We can help create emotional safety by:
building relationship so they can rest in the safety of our warm leadership;
creating a rhythm to their days, ensuring to build in time for daily connection; and
providing a safe space for emotional release.
Let’s get practical: What might this look like?
Relationship: We are hardwired for connection, and relationship creates a sense of safety. When we feel safe, we can be who we are. Our shyness disappears. Our voice comes back. We are free to take in the world and learn. Relationship and connection are the foundation of emotional safety. Children need to know that the adults in their lives are there for them, and that they matter to them. Kids need to feel invited, accepted, and seen.
Research has shown that kids who have authoritative (not to be mistaken with authoritarian) parents and teachers, are more likely to feel comfortable expressing their feelings and opinions, be happy, and successful. When we are both caring and firm, kids experience less frustration, which means less aggression and they feel safer, which means less anxiety. Basically, kids thrive when we take the time to consciously build relationship with them – when we get to know them, listen to their ideas and opinions AND when we are able to hold the space, be firm, and take the role of our caring leadership seriously.
Rhythm: Children crave rhythm. Consistent routines, rituals, and structures help children feel safe. They can lean on these and rely on them. A sense of safety can be created when children can count on, and orient around, a routine. This will help to produce a rhythm to their days, weeks, and seasons, and can offer a sense of predictability in unpredictable times.
Release: When emotions get stirred up, they need somewhere to go. Finding healthy ways to channel this emotional energy can help kids to release some of what is inside of them.
When we can support children to have experiences in the play mode, there can be more room for messy emotions to come out. Play mode does not necessarily mean play, it refers to the manner in which one enters an experience. In play mode, there is no expected outcome, rather the point of it is the experience itself and the natural engagement that one experiences as a result.
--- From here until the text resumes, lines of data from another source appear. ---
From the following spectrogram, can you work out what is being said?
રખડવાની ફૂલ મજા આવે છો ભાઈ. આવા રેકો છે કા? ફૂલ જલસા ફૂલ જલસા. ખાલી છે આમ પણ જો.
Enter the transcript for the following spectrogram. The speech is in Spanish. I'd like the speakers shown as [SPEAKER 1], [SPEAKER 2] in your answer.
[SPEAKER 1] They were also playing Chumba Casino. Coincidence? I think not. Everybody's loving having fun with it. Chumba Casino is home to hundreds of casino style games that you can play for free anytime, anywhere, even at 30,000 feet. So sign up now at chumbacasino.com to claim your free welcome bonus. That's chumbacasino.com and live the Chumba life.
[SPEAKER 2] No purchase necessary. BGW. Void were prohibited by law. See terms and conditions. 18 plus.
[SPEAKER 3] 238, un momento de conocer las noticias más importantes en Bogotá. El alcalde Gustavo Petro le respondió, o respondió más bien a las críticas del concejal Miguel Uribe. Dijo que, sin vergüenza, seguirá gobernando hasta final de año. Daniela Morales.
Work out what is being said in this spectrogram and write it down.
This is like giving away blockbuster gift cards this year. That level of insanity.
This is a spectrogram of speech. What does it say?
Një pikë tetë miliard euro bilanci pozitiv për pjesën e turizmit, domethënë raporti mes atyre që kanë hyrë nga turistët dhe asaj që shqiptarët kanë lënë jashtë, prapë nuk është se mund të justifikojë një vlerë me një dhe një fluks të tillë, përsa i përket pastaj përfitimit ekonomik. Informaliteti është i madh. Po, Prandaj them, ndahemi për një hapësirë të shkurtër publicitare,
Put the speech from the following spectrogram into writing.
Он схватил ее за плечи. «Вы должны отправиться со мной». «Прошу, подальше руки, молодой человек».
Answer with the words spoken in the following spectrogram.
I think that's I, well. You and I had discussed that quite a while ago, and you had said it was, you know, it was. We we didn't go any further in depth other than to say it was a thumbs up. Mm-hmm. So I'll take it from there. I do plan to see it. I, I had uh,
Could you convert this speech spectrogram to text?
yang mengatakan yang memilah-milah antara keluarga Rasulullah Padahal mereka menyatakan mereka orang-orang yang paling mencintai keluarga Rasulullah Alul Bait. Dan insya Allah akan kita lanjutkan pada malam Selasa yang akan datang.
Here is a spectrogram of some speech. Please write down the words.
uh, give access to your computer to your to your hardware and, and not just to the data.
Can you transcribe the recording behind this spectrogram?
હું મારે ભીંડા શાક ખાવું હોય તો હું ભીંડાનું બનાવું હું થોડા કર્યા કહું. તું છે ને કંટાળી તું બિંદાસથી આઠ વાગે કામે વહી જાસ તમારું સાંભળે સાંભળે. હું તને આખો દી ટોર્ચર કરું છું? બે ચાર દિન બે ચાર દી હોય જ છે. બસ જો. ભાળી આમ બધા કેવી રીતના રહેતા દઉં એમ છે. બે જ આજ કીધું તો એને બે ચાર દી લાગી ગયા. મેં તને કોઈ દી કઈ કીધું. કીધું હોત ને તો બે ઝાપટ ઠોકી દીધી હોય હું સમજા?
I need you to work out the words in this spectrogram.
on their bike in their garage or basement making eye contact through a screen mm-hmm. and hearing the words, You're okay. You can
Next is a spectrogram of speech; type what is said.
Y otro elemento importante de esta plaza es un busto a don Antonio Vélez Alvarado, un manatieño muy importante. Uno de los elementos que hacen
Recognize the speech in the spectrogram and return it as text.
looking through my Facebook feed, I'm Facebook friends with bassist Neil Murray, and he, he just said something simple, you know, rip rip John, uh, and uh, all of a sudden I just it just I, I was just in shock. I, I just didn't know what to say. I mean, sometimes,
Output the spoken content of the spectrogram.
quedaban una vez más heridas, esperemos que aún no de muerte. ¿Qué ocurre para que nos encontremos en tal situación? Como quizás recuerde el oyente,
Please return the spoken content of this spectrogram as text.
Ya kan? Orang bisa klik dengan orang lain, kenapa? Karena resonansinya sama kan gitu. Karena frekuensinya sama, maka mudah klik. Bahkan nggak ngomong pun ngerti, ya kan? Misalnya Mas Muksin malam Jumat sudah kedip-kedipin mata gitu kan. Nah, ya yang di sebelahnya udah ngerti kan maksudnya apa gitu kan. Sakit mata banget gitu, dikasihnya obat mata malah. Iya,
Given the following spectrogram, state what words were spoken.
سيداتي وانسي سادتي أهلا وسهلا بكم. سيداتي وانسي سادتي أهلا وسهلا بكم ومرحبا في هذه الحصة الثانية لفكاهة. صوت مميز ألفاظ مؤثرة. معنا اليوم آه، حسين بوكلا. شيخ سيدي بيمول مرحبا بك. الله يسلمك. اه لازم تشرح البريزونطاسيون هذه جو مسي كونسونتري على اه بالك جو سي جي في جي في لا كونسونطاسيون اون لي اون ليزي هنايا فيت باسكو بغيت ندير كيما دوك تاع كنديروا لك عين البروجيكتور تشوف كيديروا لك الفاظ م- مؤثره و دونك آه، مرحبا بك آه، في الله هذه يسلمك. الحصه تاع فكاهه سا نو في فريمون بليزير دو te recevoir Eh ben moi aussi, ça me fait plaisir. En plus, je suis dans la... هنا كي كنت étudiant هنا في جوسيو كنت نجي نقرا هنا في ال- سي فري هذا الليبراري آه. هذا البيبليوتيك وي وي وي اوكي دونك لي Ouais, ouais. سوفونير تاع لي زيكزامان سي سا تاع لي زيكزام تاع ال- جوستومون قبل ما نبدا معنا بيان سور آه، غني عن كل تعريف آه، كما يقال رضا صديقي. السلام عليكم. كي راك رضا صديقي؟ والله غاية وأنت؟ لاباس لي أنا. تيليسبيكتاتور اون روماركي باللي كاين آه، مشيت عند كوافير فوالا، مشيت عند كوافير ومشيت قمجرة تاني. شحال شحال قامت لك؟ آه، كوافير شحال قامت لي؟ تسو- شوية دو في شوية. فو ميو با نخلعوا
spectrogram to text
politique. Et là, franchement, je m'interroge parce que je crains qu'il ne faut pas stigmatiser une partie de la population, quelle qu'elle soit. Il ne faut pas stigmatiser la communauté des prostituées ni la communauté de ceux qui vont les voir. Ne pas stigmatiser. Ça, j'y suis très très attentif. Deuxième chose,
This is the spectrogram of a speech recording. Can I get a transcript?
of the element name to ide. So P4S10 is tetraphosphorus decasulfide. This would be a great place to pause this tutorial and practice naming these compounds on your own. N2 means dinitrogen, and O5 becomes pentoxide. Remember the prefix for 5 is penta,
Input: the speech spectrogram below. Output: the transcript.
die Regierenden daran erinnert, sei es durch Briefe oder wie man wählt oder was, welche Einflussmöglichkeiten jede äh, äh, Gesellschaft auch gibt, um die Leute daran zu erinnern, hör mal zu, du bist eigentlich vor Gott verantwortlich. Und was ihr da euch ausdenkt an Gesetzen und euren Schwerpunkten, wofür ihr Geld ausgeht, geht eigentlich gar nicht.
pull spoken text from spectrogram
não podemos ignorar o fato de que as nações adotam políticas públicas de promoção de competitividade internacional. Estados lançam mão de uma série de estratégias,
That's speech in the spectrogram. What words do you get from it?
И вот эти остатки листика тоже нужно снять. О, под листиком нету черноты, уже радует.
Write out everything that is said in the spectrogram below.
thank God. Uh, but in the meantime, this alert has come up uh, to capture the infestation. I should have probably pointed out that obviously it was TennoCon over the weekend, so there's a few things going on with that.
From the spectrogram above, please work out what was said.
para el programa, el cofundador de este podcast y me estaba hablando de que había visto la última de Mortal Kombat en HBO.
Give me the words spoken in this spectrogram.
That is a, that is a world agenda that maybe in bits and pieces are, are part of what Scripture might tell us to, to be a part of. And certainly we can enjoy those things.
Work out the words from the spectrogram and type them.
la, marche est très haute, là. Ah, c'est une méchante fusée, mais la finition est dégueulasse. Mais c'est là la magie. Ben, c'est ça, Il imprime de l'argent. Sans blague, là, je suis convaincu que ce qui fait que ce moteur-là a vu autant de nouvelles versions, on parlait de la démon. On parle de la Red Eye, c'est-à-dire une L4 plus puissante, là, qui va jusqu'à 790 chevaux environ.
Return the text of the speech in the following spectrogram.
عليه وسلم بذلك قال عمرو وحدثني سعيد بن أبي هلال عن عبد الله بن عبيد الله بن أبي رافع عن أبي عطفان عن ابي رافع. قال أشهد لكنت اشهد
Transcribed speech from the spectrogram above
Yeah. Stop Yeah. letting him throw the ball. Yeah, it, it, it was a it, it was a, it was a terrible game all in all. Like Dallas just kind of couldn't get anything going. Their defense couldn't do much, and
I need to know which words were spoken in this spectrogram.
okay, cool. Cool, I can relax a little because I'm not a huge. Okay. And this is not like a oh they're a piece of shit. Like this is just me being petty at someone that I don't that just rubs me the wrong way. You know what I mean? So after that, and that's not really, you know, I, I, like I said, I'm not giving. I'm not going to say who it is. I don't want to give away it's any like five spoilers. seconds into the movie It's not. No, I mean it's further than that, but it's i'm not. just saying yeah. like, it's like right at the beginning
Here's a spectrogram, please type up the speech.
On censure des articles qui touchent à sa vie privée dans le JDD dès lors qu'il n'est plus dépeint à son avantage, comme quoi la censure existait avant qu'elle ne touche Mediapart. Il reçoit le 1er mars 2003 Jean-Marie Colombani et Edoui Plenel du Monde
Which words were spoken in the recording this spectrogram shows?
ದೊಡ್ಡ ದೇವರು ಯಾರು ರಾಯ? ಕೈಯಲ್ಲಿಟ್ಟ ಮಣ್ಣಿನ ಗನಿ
The wonderful thing about exploring in this mode is that our brains relax, our defenses can come down and we can naturally connect with what is within us. This may be completely unconscious, and therein lies the magical beauty of it. Without feeling self-conscious, we can make room for expression simply by engaging in process-based activities that feel good to us.
Some general ideas for helping kids to release the emotion inside of them are:
listening to music as they work
physical movement (dancing, hiking, running, parades …)
stories or storytelling
art – even freestyle doodling
simply being outdoors
We need this too!
While all of the above is true for our children and youth – we too must find our own ways to support our emotional health.
There is a lot of talk these days about self-care and for good reason. But many of the ways people are trying to take care of themselves involve pushing themselves to do things. There is a time and place for pushing ourselves but in a culture of performance and perfection, we need to cherish and value the role play mode has in taking care of us. We too need to make room for our feelings to move and our own emotions to come out. This is going to mean different things for different people. For some of us that might mean jogging, chopping wood, hiking, and being physical. For others it might mean taking the time to just lie on the couch and imagine things (that’s me), have hot baths (also me), doodle, or splash paint around.
The point is to find an outlet that provides some kind of release for you (not pushing yourself to do what you think you are supposed to) and embed it into a practice so that it becomes part of the routine and rhythm of your days. And be gentle with yourself. We all need gentleness right now, children and adults alike.